Report: Sanchi Oil Spill Reaches Japan’s Shores?

Fears that oil may be seeping from the sunken tanker Sanchi arose as clumps of oil appeared on the shores of southern Japan, Reuters said citing Japanese Coast Guard.

The clumps washed up on the shores of the island of Amami-Oshima, while the coast guard and Kagoshima Prefecture confirmed that black oily substances were found drifting off the shore of the small island of Takarajima, local media reports. The substance was reportedly found on other beaches on the coastline facing the East China Sea.

There is still no official confirmation that the oil is leaking from the Iranian-flagged Sanchi,
which sank in the East China Sea on January 14. The vessel capsized some 530 km from Shanghai and 310 km from Naha, Japan, following a collision and a number of explosion aboard the ship. The vessel lies at a depth of around 115 meters.

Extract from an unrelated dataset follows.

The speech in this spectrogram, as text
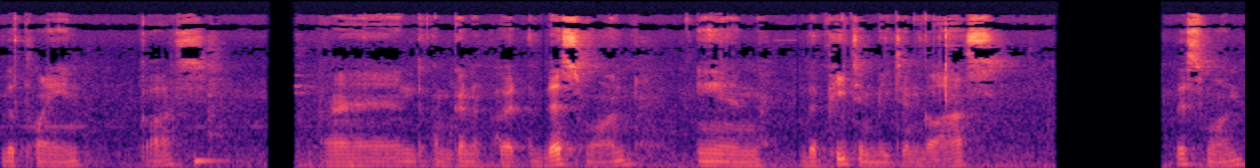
the plain glass. And I'm gonna put this one in the Peatin Meatin glass. This one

At the time of the incident, Sanchi was carrying 136,000 metric tons of ultra-light, highly flammable condensate. Chinese maritime authorities earlier said they detected four oil slicks at the site of the Sanchi wreck encompassing a total of 101 square miles.

The government of Japan established a special unit to monitor the oil spill in an effort to determine the exact cause and the extent. Relevant authorities launched clean up operations in the affected areas.

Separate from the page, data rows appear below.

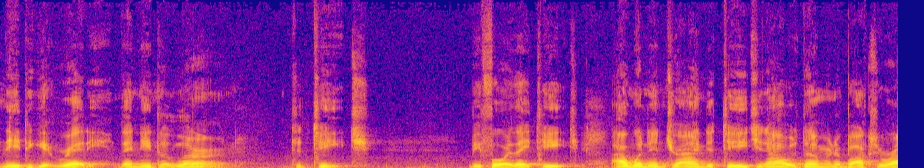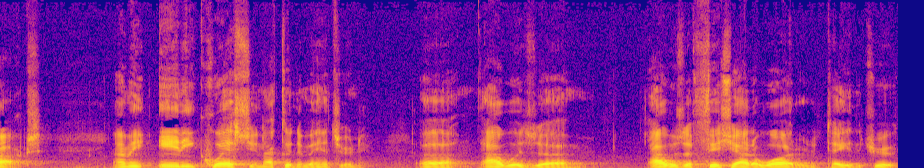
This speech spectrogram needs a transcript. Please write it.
need to get ready. They need to learn to teach before they teach. I went in trying to teach, and I was dumber than a box of rocks. I mean, any question I couldn't have answered. Uh, I was uh, I was a fish out of water, to tell you the truth.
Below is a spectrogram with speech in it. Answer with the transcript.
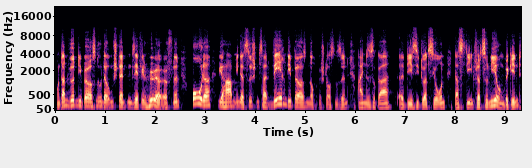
Und und dann würden die Börsen unter Umständen sehr viel höher öffnen. Oder wir haben in der Zwischenzeit, während die Börsen noch geschlossen sind, eine sogar äh, die Situation, dass die Inflationierung beginnt.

A recent ocean model simulation research from University of Southampton and National Oceanography Centre (NOC) estimated that oil spilled from Sanchi could reach Japan by mid-February. In addition to the Amami Oshima area, the coastlines of northern and southern Kyushu as well as waters off Shikoku and off Yamaguchi and Shimane prefectures, faced varying degrees of risk from it.

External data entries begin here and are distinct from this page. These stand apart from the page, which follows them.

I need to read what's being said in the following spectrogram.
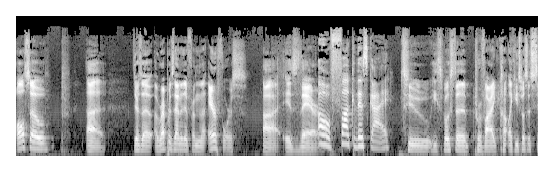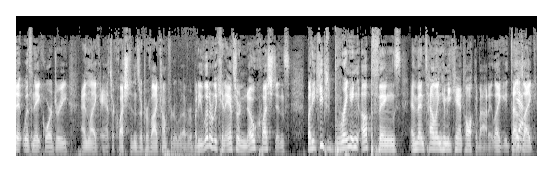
also, uh, there's a, a representative from the Air Force uh, is there. Oh fuck this guy. To he's supposed to provide like he's supposed to sit with Nate Corddry and like answer questions or provide comfort or whatever. But he literally can answer no questions. But he keeps bringing up things and then telling him he can't talk about it. Like it tells Yeah. like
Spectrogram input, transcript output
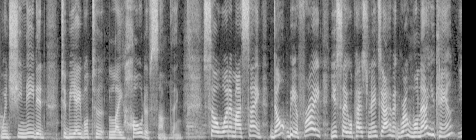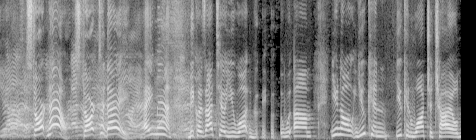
When she needed to be able to lay hold of something. So, what am I saying? Don't be afraid. You say, Well, Pastor Nancy, I haven't grown. Well, now you can. Yes. Start now. Start today. Amen. Because I tell you what, um, you know, you can you can watch a child,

“However, the fate of the leaking oil is highly uncertain, as it may burn, evaporate, or mix into the surface ocean and contaminate the environment for an extended duration,” NOC said.

World Maritime News Staff